New York City Mayor Michael Bloomberg has been everywhere in the days following the Newtown, Conn., mass murders.

On "Meet the Press" on Sunday, Bloomberg insisted that curbing gun violence should be President Obama's "number one agenda" item, adding, “He’s president of the United States, and if he does nothing during his second term, something like 48,000 Americans will be killed with illegal guns.”

Then on Monday, Bloomberg held a press conference in New York with people who had lost loved ones to gun violence, again imploring politicians in the nation's capital to act.

"If this moment passes into memory without action from Washington, it will be a stain upon our nation's commitment to protecting the innocent, including our children," he said.

Bloomberg is, without question, one of the public faces of this tragedy -- along with President Obama and Connecticut Gov. Dan Malloy (D) -- a prominence that raises questions about whether fighting for more strictures on guns might be his priority in his post-mayoral life.

Bloomberg has made clear in words (and deeds) that he has no plans to walk away from the national political dialogue once his third term comes to an end in 2013. Bloomberg started and funded a super PAC in the final days of the 2012 election, targeting a handful of races in which he felt as though one of the candidates had been overly loyal to the gun lobby. In a California House race, Bloomberg's super PAC spent upwards of $3 million to defeat Democratic Rep. Joe Baca, who had earned an "A" rating from the National Rifle Association. (And it worked.)

Those close to Bloomberg insist that while gun control has long been an issue of concern for the mayor -- he founded Mayors Against Illegal Guns in 2006, they note -- that he is unlikely to focus on this issue solely either in or eventually out of office,.

"He is not in a position of having to make either/or choices if there are a number of issues he cares about," said Howard Wolfson, a deputy mayor to Bloomberg and also the man who ran the mayor's super PAC in the 2012 election.

Another source familiar with Bloomberg's thinking suggests that it's "doubtful" guns would become the dominant issue for a post-mayoral agenda, adding: "I think this will continue to be one of the items he focuses on."

That may be good news for those hoping for some sort of comprehensive deal in Congress on guns. The simple fact is that the mayor of New York City is not regarded as a credible messenger on the topic by many who live in the country's wide rural middle.

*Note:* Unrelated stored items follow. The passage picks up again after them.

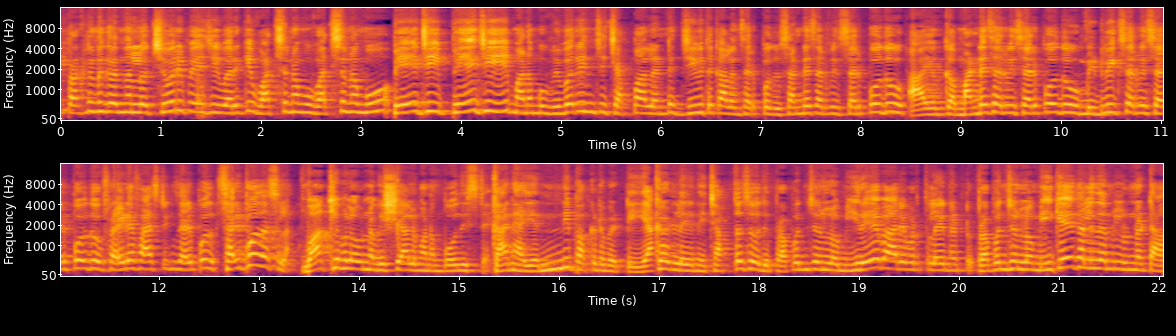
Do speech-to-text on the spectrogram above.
ప్రకటన గ్రంథంలో చివరి పేజీ వరకు వచనము వచనము పేజీ పేజీ మనము వివరించి చెప్పాలంటే జీవితకాలం సరిపోదు. సండే సర్వీస్ సరిపోదు ఆ యొక్క మండే సర్వీస్ సరిపోదు మిడ్ వీక్ సర్వీస్ సరిపోదు ఫ్రైడే ఫాస్టింగ్ సరిపోదు. సరిపోదు అసలు. వాక్యంలో ఉన్న విషయాలు మనం బోధిస్తే. కానీ అవన్నీ పక్కన పెట్టి ఎక్కడ లేని చెప్తసోది ప్రపంచంలో మీరే భార్యభర్తలైనట్టు ప్రపంచంలో మీకే తల్లిదండ్రులు ఉన్నట్టు ఆ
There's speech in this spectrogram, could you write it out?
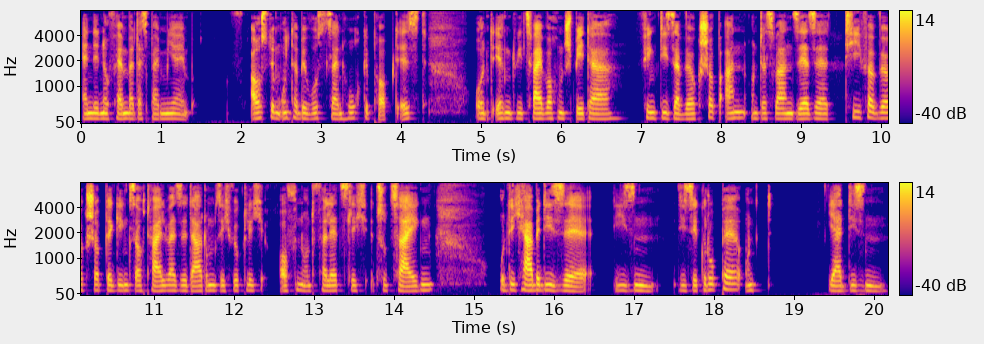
Ende November das bei mir aus dem Unterbewusstsein hochgepoppt ist und irgendwie zwei Wochen später fing dieser Workshop an und das war ein sehr, sehr tiefer Workshop. Da ging es auch teilweise darum, sich wirklich offen und verletzlich zu zeigen. Und ich habe diese, diesen, diese Gruppe und ja, diesen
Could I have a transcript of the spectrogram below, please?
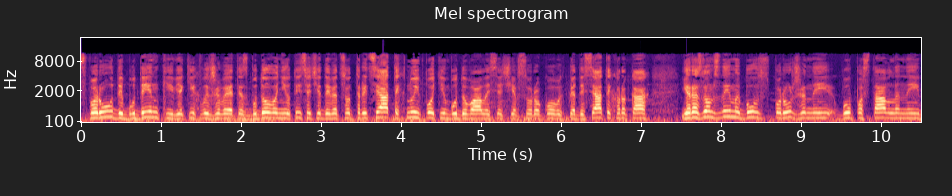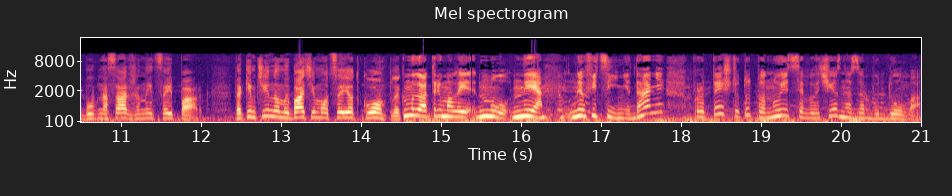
споруди, будинки, в яких ви живете, збудовані у 1930-х, ну і потім будувалися ще в 40-х, 50-х роках. І разом з ними був споруджений, був поставлений, був насаджений цей парк. Таким чином, ми бачимо цей от комплекс. Ми отримали ну не неофіційні дані про те, що тут планується величезна забудова.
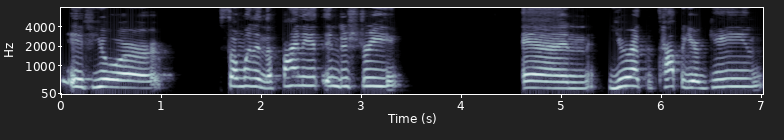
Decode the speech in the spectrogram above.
if you're someone in the finance industry and you're at the top of your game,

That said, Bloomberg's prominence and his massive wealth (not to mention his demonstrated willingness to spend it on causes in which he believes) makes him a player on any issue that he chooses to be involved with. And, there's a very strong likelihood one of those issues will be guns and gun control -- at least for the foreseeable future.

Obama includes Social Security in new offer: We're getting closer to a "fiscal cliff" deal.

The evening after a meeting between Obama and House Speaker John Boehner, a new offer from the White House included dropping the amount of revenue it is asking for to $1.2 trillion and reducing the rate of inflation applied to benefits in several government programs, including Social Security.

The move is the first toe in the water for the White House when it comes to entitlement reform, and Obama has also lifted the threshold for allowing the Bush tax cuts to expire from $250,000 to $400,000.

Boehner's office said late Monday, though, that the offer isn't enough.

"Any movement away from the unrealistic offers the President has made previously is a step in the right direction, but a proposal that includes $1.3 trillion in revenue for only $930 billion in spending cuts cannot be considered balanced," Boehner spokesman Michael Steel said in a statement. "We hope to continue discussions with the President so we can reach an agreement that is truly balanced and begins to solve our spending problem."

Hanabusa leads Inouye successor watch list: Rep. Daniel Inouye's (D-Hawaii) death Monday has created another Senate vacancy that will be filled by gubernatorial appointment, on the same day South Carolina Nikki Haley (R) announced Rep. Tim Scott (R) would be appointed to outgoing Sen. Jim DeMint's (R-S.C.) seat.

And as with DeMint and Scott, there may be an odds-on favorite to succeed Inouye shortly after the vacancy is declared.

Rep. Colleen Hanabusa (D) is a close ally of Inouye, and the senator helped her rise politically over the years.

In addition, the state's other House member Rep. Mazie Hirono (D), who would otherwise be a strong contender, is already ascending to the state's other Senate seat in January after winning an open seat in November.

The House is very much a breeding ground for senators in Hawaii, not least because of the amount of travel involved. Hanabusa's name should figure prominently in talk about Inouye's successor.

The state Democratic Party will submit three names to Gov. Neil Abercrombie (D), who will then select from among them.


Obama's picks for Secretaries of State and Defense may be announced Friday.

Sen. Marco Rubio (R-Fla.) sounds open to some debate on guns laws.

Continued silence from the NRA on social media.

Michael Dukakis (D), whose name has been floated as a potential temporary appointee to replace Sen. John Kerry (D-Mass.), says he's not interested.

Speaking of Kerry, Obama loves to appoint senators to his Cabinet.

Rep. Steve King (R-Iowa) confirms that he's thinking about running for Sen. Tom Harkin's (D-Iowa) seat in 2014.

Former South Carolina governor Mark Sanford (R) is reportedly eyeing a run for Scott's House seat in the coming special election. Sanford admitted to an affair while in office with a woman in Argentina.


"The GOP's Electoral College Scheme" -- Reid Wilson, National Journal